An Oklahoma government-supported university is working with a local grassroots homeschooling athletics organization to give home-educated children in the region the opportunity to play organized league sports with other home-educated teams.
In March, the Northeast Oklahoma Association of Homeschools (NOAH), “a homeschool organization with the specific objective of providing athletic and educational services to the homeschooling community,” entered into an agreement with Rogers State University (RSU), a regional four-year university in northeastern Oklahoma, to allow NOAH’s boys’ and girls’ soccer teams to hold “home” matches at the college’s soccer venue, Soldier Field.
Derek Larkin, the head coach for the men’s soccer team at Roger State University, says the deal is a win-win for the university and area home-educated children.
“NOAH came to RSU and asked about the possibility of the soccer clubs using the field,” Larkin said. “The groups rent the facility for a reasonable price, and the kids get to play at a state-of-the-art facility, which is pretty cool for them,” Larkin said. “It allows us to get students and families on our campus to check us out.”
‘All About the Kids’
Larkin says the deal is ultimately all about helping the area’s children.
“It’s great that we can partner with anyone and help the kids, because it’s all about the kids,” Larkin said.
‘Makes Perfect Sense’
Brandon Dutcher, senior vice president at the Oklahoma Council of Public Affairs, says the agreement between NOAH and RSU shows how government officials can use common sense to save taxpayers’ money.
“It’s encouraging to see homeschooled students and their parents—who are, let us remember, taxpayers—getting the opportunity to use public facilities,” Dutcher said. “That’s a lot of money that policymakers can now use to spend on things like health care, roads and bridges, and higher-education institutions such as Rogers State University.

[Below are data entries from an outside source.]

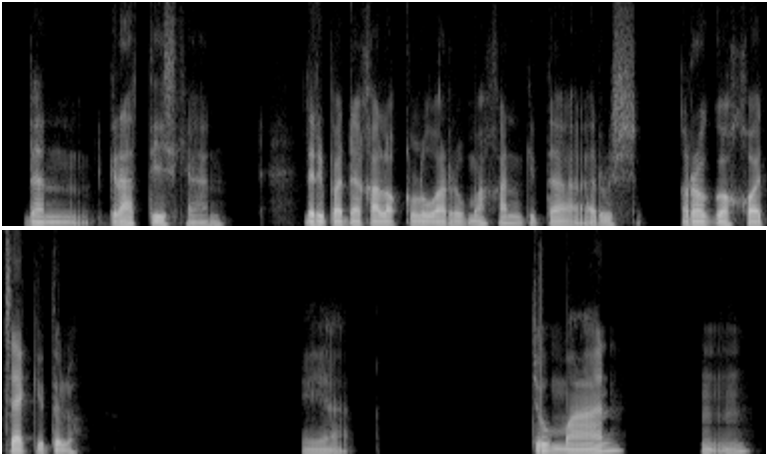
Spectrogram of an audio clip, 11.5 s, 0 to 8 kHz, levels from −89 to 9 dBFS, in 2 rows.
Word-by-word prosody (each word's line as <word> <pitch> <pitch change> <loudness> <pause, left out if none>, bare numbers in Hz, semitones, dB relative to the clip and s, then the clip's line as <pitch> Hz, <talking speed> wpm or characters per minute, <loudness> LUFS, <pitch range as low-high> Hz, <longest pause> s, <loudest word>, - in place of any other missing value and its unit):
dan 85 -1 -2
gratis 90 -1 +2
kan, 85 +4 -6 0.6
daripada 95 0 +4
kalau 95 -1 +4
keluar 95 -1 +2
rumah 100 +3 -1
kan 120 +1 -3
kita 110 -3 -2
harus 95 -2 -4 0.3
ngerogoh 95 -1 +4
kocek, 110 +5 +3
gitu 90 -3 0
loh. - - -22 1.6
Iya. 100 -4 -6 1.4
Cuman 120 +3 +2 0.6
mhm? 105 +8 -6
95 Hz, 90 wpm, -24 LUFS, 95-105 Hz, 1.6 s, daripada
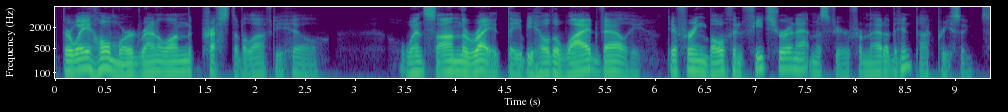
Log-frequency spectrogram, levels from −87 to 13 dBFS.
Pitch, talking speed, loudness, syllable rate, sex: 95 Hz, 205 wpm, -22 LUFS, 5.8 syllables/s, male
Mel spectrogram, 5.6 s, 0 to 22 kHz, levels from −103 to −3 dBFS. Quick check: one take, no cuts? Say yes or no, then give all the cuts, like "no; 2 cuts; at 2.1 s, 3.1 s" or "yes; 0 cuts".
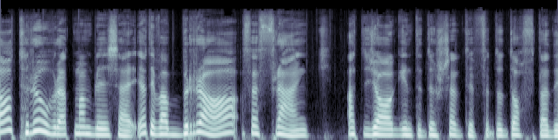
no; 2 cuts; at 1.5 s, 3.4 s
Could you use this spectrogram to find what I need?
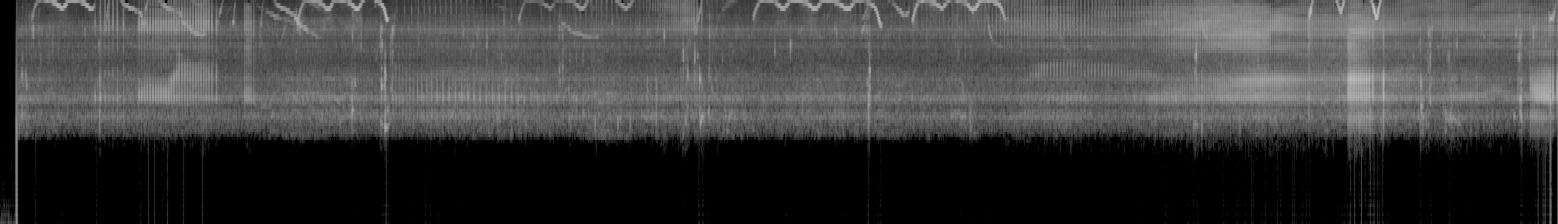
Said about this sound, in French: Euh, et, quelques exemples donc, de sons qu'on a enregistrés sur des clics. Donc là, on a euh, des sons de grands dauphins. Donc on a les sifflements et on va entendre les clics.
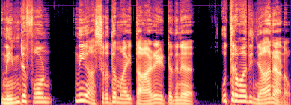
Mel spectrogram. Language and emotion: Malayalam, surprised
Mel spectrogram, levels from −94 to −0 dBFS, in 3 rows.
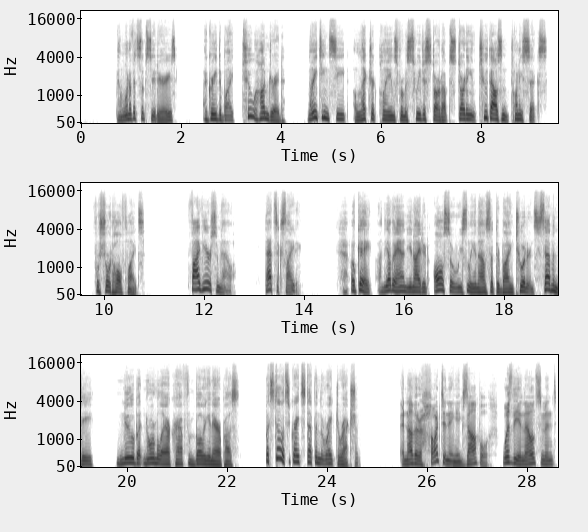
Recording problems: none

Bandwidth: 15.5 kHz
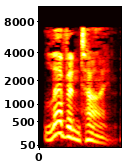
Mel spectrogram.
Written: levantine

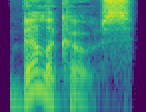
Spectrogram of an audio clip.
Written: bellicose

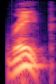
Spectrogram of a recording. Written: rape

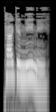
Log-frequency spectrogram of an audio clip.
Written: paganini

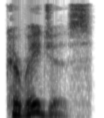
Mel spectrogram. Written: courageous

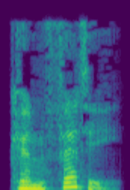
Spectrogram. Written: confetti

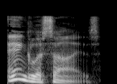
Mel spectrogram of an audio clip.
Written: anglicize

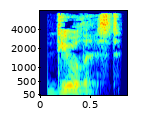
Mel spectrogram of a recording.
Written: dualist

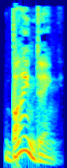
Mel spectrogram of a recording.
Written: binding

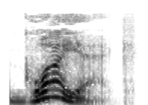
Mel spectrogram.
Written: guaiac

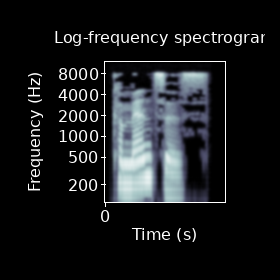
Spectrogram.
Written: commences

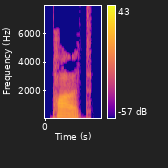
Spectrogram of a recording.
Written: pott

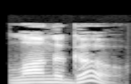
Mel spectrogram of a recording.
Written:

I think the partnership between the homeschoolers and RSU makes perfect sense.”
Dutcher says the deal also shows how government school officials can promote a sense of togetherness in their communities.
“Letting citizens use their facilities is one small way school officials can do that [promote community spirit] and demonstrate added value to the community,” Dutcher said.
Jenni White ([email protected]) writes from Oklahoma City, Oklahoma.